A company's worth—or its total market value—is called its market capitalization, or "market cap." A company's market cap can be determined by multiplying the company's stock price by the number of shares outstanding.
The stock price is a relative and proportional value of a company's worth. Therefore, it only represents a percentage change in a company's market cap at any given point in time.
Any percentage changes in a stock price will result in an equal percentage change in a company's market cap. This is one of the main reasons why investors are so concerned with stock prices; for example, a $0.10 drop in the stock price can result in a $100,000 loss for a shareholder with one million shares.
- A company's market capitalization—also called its "market cap"—is a measure of what a company's market value is.
- Market cap is calculated by taking the current share price and multiplying it by the number of shares outstanding.
- For example, a company with 50 million shares and a stock price of $100 per share would have a market cap of $5 billion.
- Stocks are often classified according to the company's respective market value; "big-caps" refer to company's that have a large market value while "small-caps" refer to company's that have a small market value.
How Is Share Price Determined?
Generally speaking, the prices in the stock market are driven by supply and demand. This makes the stock market similar to other economic markets. When a stock is sold, a buyer and seller exchange money for share ownership. The price for which the stock is purchased becomes the new market price. When a second share is sold, this price becomes the newest market price, etc.
There are specific quantitative techniques and formulas that can be used to predict the price of a company's shares. Called dividend discount models (DDMs), they are based on the concept that a stock's current price equals the sum total of all its future dividend payments (when discounted back to their present value). By determining a company's share by the sum total of its expected future dividends, dividend discount models use the theory of the time value of money (TVM).
In simple terms, a company's market capitalization is calculated by multiplying its share price by the number of shares outstanding:
Market Capitalization = share price x number of shares outstanding

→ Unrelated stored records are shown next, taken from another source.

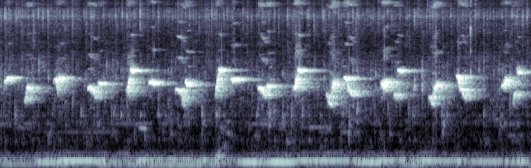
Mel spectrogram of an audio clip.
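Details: Yellow-vented bulbul delivering continuous 'ropel santai' song for training caged birds: dense run of short, sweet whistled phrases, each dipping or rising, packed closely together, with low humming noise beneath.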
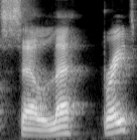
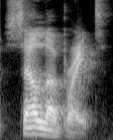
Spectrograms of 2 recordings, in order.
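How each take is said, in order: First: The second syllable has a full E vowel. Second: The second syllable has a weak uh vowel. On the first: The speaker calls it wrong. "So not celebrate" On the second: The speaker calls it right. "It's that same uh sound"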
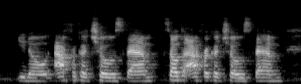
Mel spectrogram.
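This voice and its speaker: In a Canadian accent, a woman with a fairly low voice and a bright, sharp tone speaks at a moderate pace. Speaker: channel host, interviewer. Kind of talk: live stream interview.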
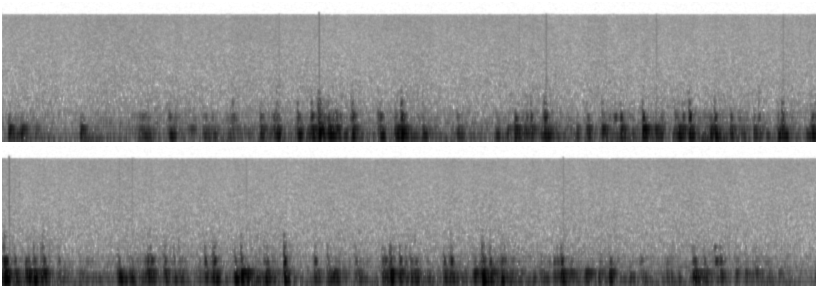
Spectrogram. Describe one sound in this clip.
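A small metal tool scrapes and clicks against a screw.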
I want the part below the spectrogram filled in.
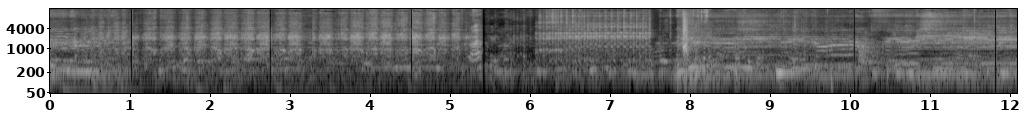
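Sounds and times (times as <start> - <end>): hand file rasping on metal: 0.0 - 7.7.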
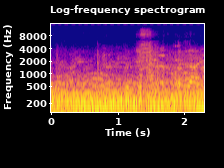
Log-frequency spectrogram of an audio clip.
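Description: Rock band playing live on electric guitars and bass, holding a loud, steady, droning chord, with a brief high splash like a cymbal about one and a half seconds in.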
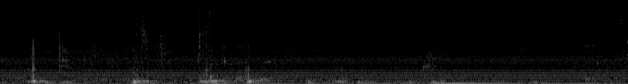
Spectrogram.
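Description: Steady electrical mains hum in the meeting's microphone and sound system, with a few faint low thuds and rustles.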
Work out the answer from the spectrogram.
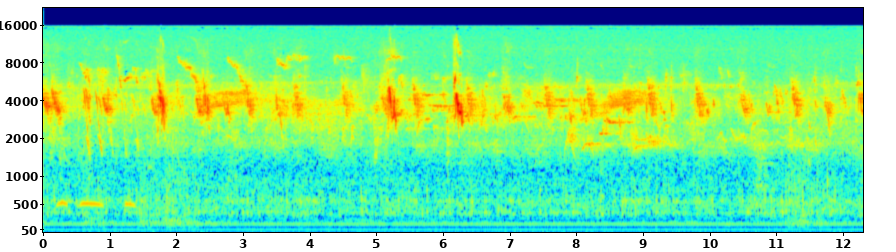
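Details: Feeding of house sparrows after leaving the nest, cold central French countryside, June 2020; softer, more distant chirping spread over twelve seconds, with a few sharp peaks and a low background hum.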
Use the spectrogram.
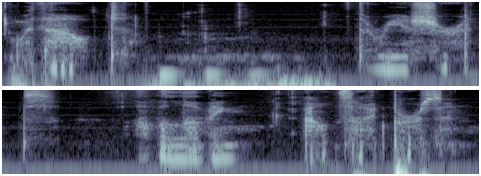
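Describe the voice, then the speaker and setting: A woman is whispering at a very slow pace. She leaves long, frequent pauses. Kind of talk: ASMR personal video journal about mental health. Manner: whispered, soft-spoken.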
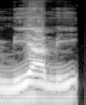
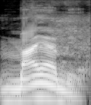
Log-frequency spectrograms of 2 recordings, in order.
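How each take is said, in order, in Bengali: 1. প্রথম অংশটি 'mee' হিসেবে উচ্চারিত হয়। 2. প্রথম অংশটি 'my' হিসেবে উচ্চারিত হয়। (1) "আমি প্রথম দর্শনে উচ্চারণ করেছি মিয়ামি" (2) "সঠিক উচ্চারণ হবে মায়ামি"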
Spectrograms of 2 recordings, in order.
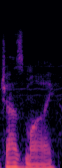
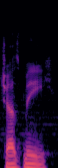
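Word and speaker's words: Jasmy: yeah apparently I was saying jasmi wrong app it's Jaz me so uh yeah I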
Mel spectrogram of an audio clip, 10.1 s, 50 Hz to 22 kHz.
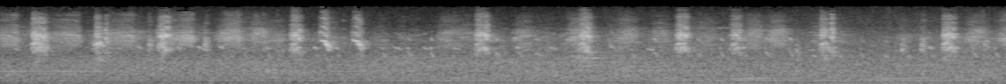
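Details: Colony of wild monk parakeets, regrouping since hurricane Irma cut their numbers in half in 2017; a steady run of grating, scratchy squawks, roughly one or two each second, some doubled, over faint hiss.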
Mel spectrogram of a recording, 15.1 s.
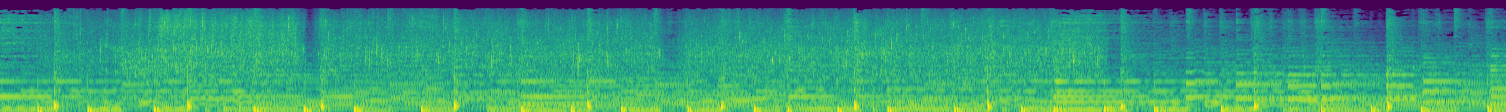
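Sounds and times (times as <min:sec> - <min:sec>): background music with steady beat: 0:00.0 - 0:15.0
chicken sizzling in hot oil: 0:00.3 - 0:11.2.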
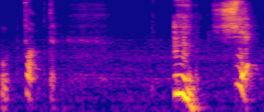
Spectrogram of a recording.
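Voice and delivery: high, strained cursing after being winded; getting breath back. Retold or imitated. Winded sailor after chief pops his chest, straining. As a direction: imitate groaning out curses on returning breath. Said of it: "I get my breath back".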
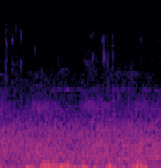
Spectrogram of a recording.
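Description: Faint, soft low thuds with a little rustling, several in two seconds: footsteps and handling noise from someone walking with a handheld camera through ground cover.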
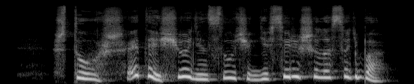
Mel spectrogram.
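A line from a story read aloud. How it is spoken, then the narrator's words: Laughing. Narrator (Russian): засмеялась Эйн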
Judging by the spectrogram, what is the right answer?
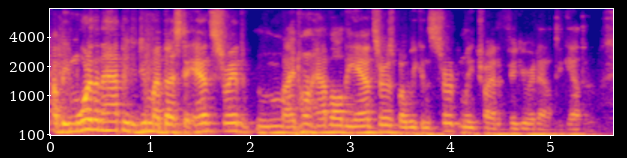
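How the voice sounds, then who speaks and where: A man with an American accent at a high pitch and a very fast pace. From United States. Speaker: tech business manager and presenter. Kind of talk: live stream presentation. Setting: live stream, talking into camera. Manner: casual, energetic.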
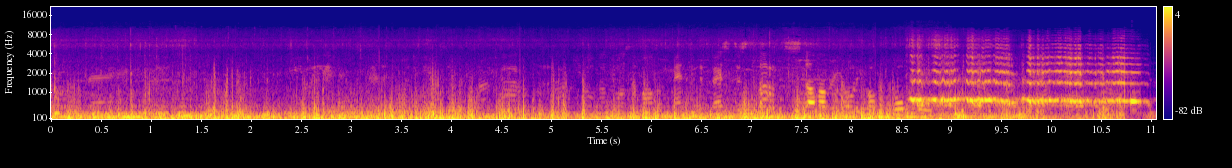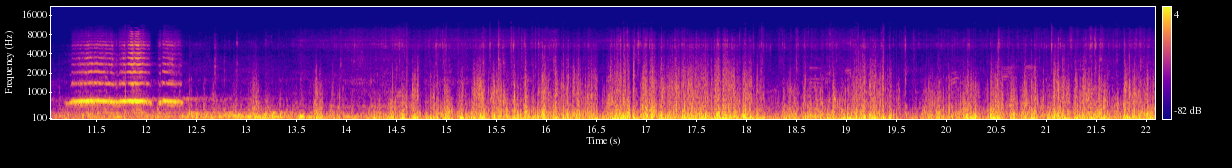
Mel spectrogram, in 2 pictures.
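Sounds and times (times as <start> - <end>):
bike frame and wheels rattling: 0.0 - 22.0
wind buffeting microphone: 0.0 - 22.0.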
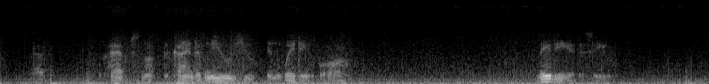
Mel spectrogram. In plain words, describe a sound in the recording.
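An elderly man speaks in a low, measured voice.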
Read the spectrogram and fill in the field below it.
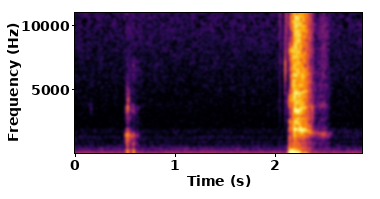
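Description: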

A company's market cap is first established in an event called an initial public offering (IPO). During this process, a company pays a third party (typically an investment bank) to use very complex formulas and valuation techniques to derive a company's value. They also determine how many shares will be offered to the public and at what price. For example, a company whose value is estimated at $100 million may want to issue 10 million shares at $10 per share.
After a company goes public, and its shares start trading on a stock exchange, its share price is determined by supply and demand for its shares in the market. If there is a high demand for its shares due to favorable factors, the price will increase. If the company's future growth potential doesn't look good, sellers of the stock can drive down its price.
For example, suppose that Microsoft (MSFT) is trading for $71.41 on a particular day, and has 7.7 billion shares outstanding. Assume also that the company is valued at $71.41 x 7.7 billion = $550 billion. If we take this one step further, we can see that Meta (FB), formerly Facebook, which has a $167.40 stock price and 2.37 billion shares outstanding (market cap = $396.7 billion) is worth less than a company with a $71.41 stock price and 7.7 billion shares outstanding (market cap = $550 billion).
Misconceptions About Market Capitalization
Although it is used often to describe a company (e.g. large-cap vs. small-cap), market cap does not measure the equity value of a company. Only a thorough analysis of a company's fundamentals can do that. Market capitalization is an inadequate way to value a company because the basis of its market price does not necessarily reflect how much a piece of the business is worth. Shares are often over- or undervalued by the market; the market price determines only how much the market is willing to pay for its shares (not how much it is actually worth).
In addition, although it measures the cost of buying all of a company's shares, the market cap of a company does not determine the amount the company would cost to acquire in a merger transaction.
While market cap is often used synonymously with a company's market value, it is important to keep in mind that market cap refers only to the market value of a company's equity, not its market value overall (which can include the value of its debt or assets).